> [Extracted data]
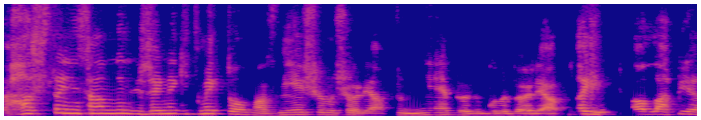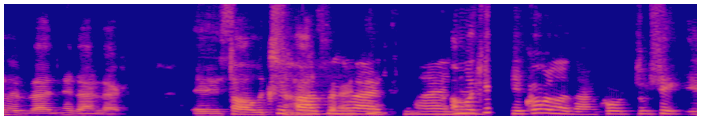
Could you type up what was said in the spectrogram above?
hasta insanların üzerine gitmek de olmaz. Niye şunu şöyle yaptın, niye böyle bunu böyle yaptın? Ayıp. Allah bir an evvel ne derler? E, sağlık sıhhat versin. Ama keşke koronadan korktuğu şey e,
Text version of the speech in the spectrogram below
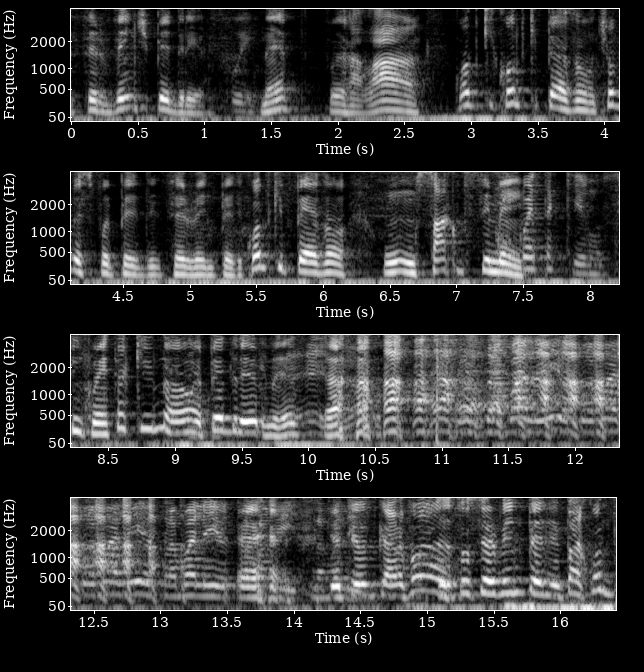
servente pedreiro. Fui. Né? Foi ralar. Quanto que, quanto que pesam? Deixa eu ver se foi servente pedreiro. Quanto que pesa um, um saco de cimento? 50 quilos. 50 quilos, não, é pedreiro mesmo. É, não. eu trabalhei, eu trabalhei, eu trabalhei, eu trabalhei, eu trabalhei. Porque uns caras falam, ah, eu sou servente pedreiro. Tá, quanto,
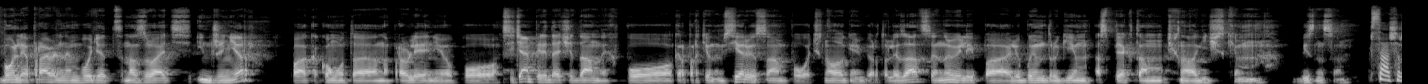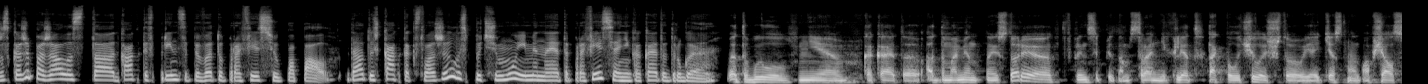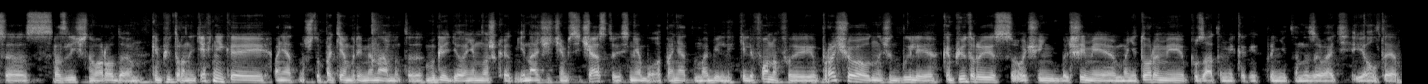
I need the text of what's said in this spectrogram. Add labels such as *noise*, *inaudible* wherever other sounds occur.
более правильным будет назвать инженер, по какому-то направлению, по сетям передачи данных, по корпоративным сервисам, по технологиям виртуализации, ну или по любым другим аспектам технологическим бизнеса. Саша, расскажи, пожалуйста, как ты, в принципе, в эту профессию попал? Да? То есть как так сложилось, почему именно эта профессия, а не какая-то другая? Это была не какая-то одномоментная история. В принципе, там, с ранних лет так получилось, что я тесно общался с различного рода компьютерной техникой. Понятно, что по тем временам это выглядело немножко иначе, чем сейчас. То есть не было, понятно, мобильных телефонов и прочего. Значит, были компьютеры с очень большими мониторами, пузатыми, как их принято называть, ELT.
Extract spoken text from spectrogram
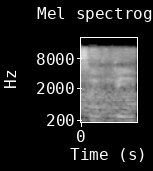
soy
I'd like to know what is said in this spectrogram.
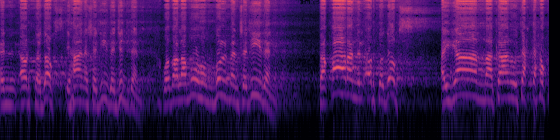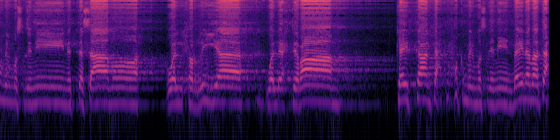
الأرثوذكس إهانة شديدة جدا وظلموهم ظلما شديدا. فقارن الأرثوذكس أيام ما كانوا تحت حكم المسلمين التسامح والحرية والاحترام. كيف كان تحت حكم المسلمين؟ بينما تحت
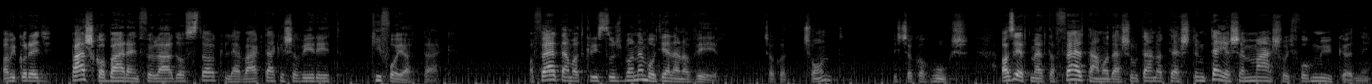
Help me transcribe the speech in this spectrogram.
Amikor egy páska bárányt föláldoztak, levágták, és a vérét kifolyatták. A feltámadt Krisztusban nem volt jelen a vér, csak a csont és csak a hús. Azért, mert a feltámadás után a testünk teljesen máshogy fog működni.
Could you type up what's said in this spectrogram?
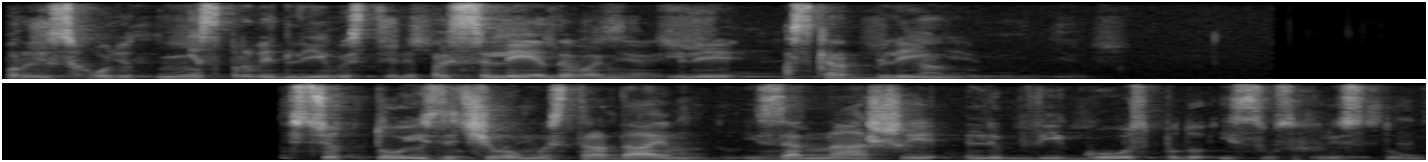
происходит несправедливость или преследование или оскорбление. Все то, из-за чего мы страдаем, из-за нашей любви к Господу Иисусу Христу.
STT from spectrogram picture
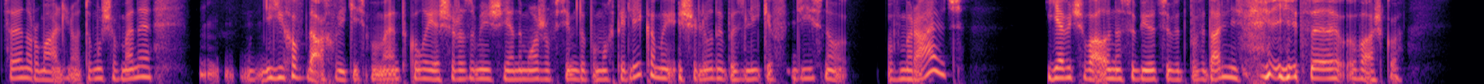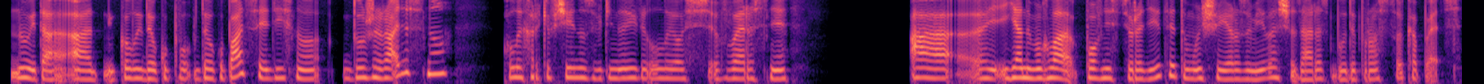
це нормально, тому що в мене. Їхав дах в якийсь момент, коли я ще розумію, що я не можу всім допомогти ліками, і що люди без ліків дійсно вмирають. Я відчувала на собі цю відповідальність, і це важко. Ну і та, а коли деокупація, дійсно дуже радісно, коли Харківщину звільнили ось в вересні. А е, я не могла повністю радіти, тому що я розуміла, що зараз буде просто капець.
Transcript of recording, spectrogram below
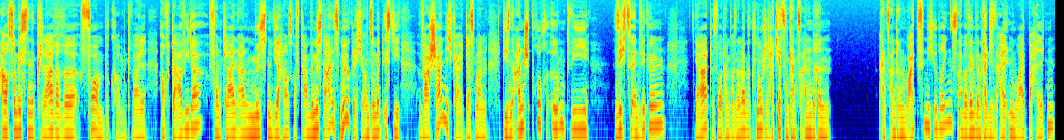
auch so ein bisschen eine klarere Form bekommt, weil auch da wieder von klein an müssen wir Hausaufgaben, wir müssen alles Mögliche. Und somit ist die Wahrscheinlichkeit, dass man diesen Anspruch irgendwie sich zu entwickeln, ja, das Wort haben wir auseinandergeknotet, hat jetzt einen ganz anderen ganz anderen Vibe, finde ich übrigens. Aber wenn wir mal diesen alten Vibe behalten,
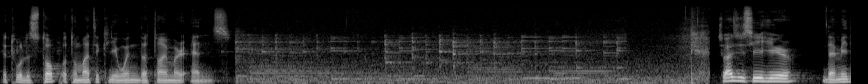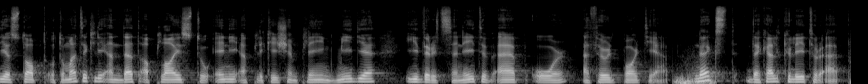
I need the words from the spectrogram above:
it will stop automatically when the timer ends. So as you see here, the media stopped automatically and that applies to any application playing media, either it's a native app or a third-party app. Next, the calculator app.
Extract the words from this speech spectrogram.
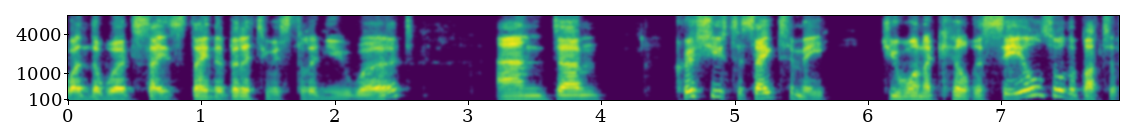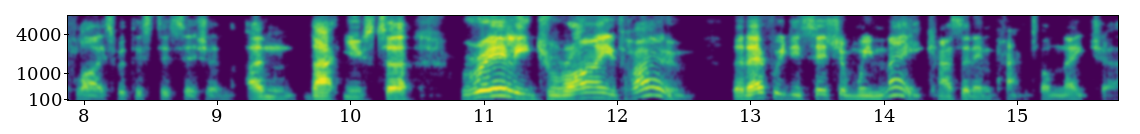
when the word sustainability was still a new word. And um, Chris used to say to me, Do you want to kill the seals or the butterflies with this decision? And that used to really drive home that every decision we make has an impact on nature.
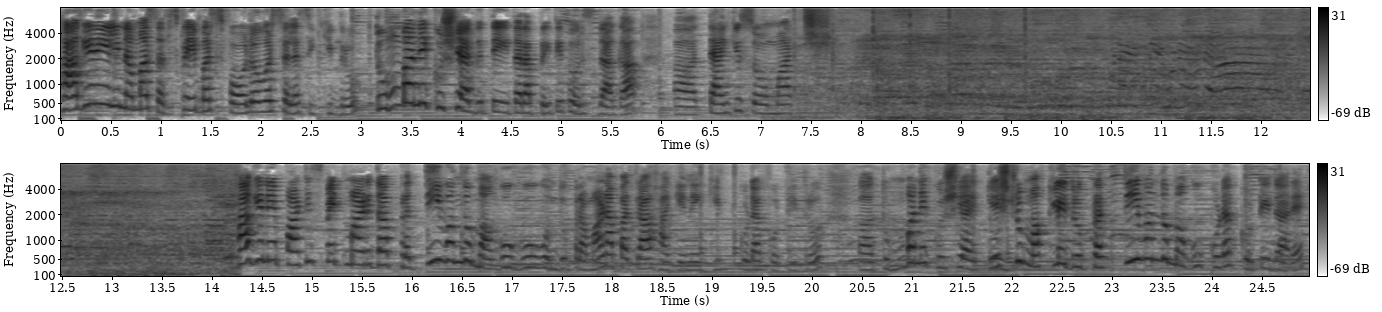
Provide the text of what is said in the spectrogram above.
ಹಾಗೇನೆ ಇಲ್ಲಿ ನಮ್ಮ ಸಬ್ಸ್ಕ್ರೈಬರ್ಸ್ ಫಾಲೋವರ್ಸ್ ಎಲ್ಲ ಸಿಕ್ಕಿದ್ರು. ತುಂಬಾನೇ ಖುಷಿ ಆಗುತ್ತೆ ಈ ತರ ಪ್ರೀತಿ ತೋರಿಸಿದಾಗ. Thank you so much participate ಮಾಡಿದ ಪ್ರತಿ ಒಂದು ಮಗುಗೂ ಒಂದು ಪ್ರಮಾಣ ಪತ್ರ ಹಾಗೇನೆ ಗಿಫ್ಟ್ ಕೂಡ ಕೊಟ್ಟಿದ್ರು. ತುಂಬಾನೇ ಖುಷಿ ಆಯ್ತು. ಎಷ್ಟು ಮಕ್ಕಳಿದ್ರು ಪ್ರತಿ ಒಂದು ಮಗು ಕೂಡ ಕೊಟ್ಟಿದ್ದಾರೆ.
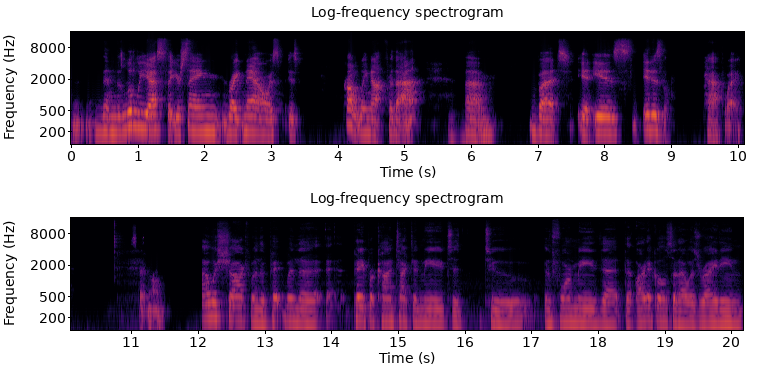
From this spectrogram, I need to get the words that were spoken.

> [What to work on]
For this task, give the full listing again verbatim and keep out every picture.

> [Task answer]
Could you type up what was said in the spectrogram above?
hasta insanların üzerine gitmek de olmaz. Niye şunu şöyle yaptın, niye böyle bunu böyle yaptın? Ayıp. Allah bir an evvel ne derler? E, sağlık sıhhat versin. Ama keşke koronadan korktuğu şey e,
Text version of the speech in the spectrogram below
servente pedreiro. Fui. Né? Foi ralar. Quanto que, quanto que pesam? Deixa eu ver se foi servente pedreiro. Quanto que pesa um, um saco de cimento? 50 quilos. 50 quilos, não, é pedreiro mesmo. É, não. eu trabalhei, eu trabalhei, eu trabalhei, eu trabalhei, eu trabalhei. Porque uns caras falam, ah, eu sou servente pedreiro. Tá, quanto,
I need the text of what's said in this spectrogram. Add labels such as *noise*, *inaudible* wherever other sounds occur.
более правильным будет назвать инженер, по какому-то направлению, по сетям передачи данных, по корпоративным сервисам, по технологиям виртуализации, ну или по любым другим аспектам технологическим бизнеса. Саша, расскажи, пожалуйста, как ты, в принципе, в эту профессию попал? Да? То есть как так сложилось, почему именно эта профессия, а не какая-то другая? Это была не какая-то одномоментная история. В принципе, там, с ранних лет так получилось, что я тесно общался с различного рода компьютерной техникой. Понятно, что по тем временам это выглядело немножко иначе, чем сейчас. То есть не было, понятно, мобильных телефонов и прочего. Значит, были компьютеры с очень большими мониторами, пузатыми, как их принято называть, ELT.
Extract spoken text from spectrogram
soy
I'd like to know what is said in this spectrogram.
الأرثوذكس إهانة شديدة جدا وظلموهم ظلما شديدا. فقارن الأرثوذكس أيام ما كانوا تحت حكم المسلمين التسامح والحرية والاحترام. كيف كان تحت حكم المسلمين؟ بينما تحت
Help me transcribe the speech in this spectrogram.
Amikor egy páska bárányt föláldoztak, levágták, és a vérét kifolyatták. A feltámadt Krisztusban nem volt jelen a vér, csak a csont és csak a hús. Azért, mert a feltámadás után a testünk teljesen máshogy fog működni.
Could you type up what's said in this spectrogram?
происходит несправедливость или преследование или оскорбление. Все то, из-за чего мы страдаем, из-за нашей любви к Господу Иисусу Христу.
STT from spectrogram picture
це нормально, тому що в мене. Їхав дах в якийсь момент, коли я ще розумію, що я не можу всім допомогти ліками, і що люди без ліків дійсно вмирають. Я відчувала на собі цю відповідальність, і це важко. Ну і та, а коли деокупація, дійсно дуже радісно, коли Харківщину звільнили ось в вересні. А е, я не могла повністю радіти, тому що я розуміла, що зараз буде просто капець.
Transcript of recording, spectrogram below
auch so ein bisschen eine klarere Form bekommt, weil auch da wieder von klein an müssen wir Hausaufgaben, wir müssen alles Mögliche. Und somit ist die Wahrscheinlichkeit, dass man diesen Anspruch irgendwie sich zu entwickeln, ja, das Wort haben wir auseinandergeknotet, hat jetzt einen ganz anderen ganz anderen Vibe, finde ich übrigens. Aber wenn wir mal diesen alten Vibe behalten,
I need the words from the spectrogram above:
it will stop automatically when the timer ends. So as you see here, the media stopped automatically and that applies to any application playing media, either it's a native app or a third-party app. Next, the calculator app.
Extract the words from this speech spectrogram.
when the word sustainability was still a new word. And um, Chris used to say to me, Do you want to kill the seals or the butterflies with this decision? And that used to really drive home that every decision we make has an impact on nature.
Provide the text of what is said in the spectrogram above.
ಹಾಗೇನೆ ಇಲ್ಲಿ ನಮ್ಮ ಸಬ್ಸ್ಕ್ರೈಬರ್ಸ್ ಫಾಲೋವರ್ಸ್ ಎಲ್ಲ ಸಿಕ್ಕಿದ್ರು. ತುಂಬಾನೇ ಖುಷಿ ಆಗುತ್ತೆ ಈ ತರ ಪ್ರೀತಿ ತೋರಿಸಿದಾಗ. Thank you so much participate ಮಾಡಿದ ಪ್ರತಿ ಒಂದು ಮಗುಗೂ ಒಂದು ಪ್ರಮಾಣ ಪತ್ರ ಹಾಗೇನೆ ಗಿಫ್ಟ್ ಕೂಡ ಕೊಟ್ಟಿದ್ರು. ತುಂಬಾನೇ ಖುಷಿ ಆಯ್ತು. ಎಷ್ಟು ಮಕ್ಕಳಿದ್ರು ಪ್ರತಿ ಒಂದು ಮಗು ಕೂಡ ಕೊಟ್ಟಿದ್ದಾರೆ.
From this spectrogram, I need to get the words that were spoken.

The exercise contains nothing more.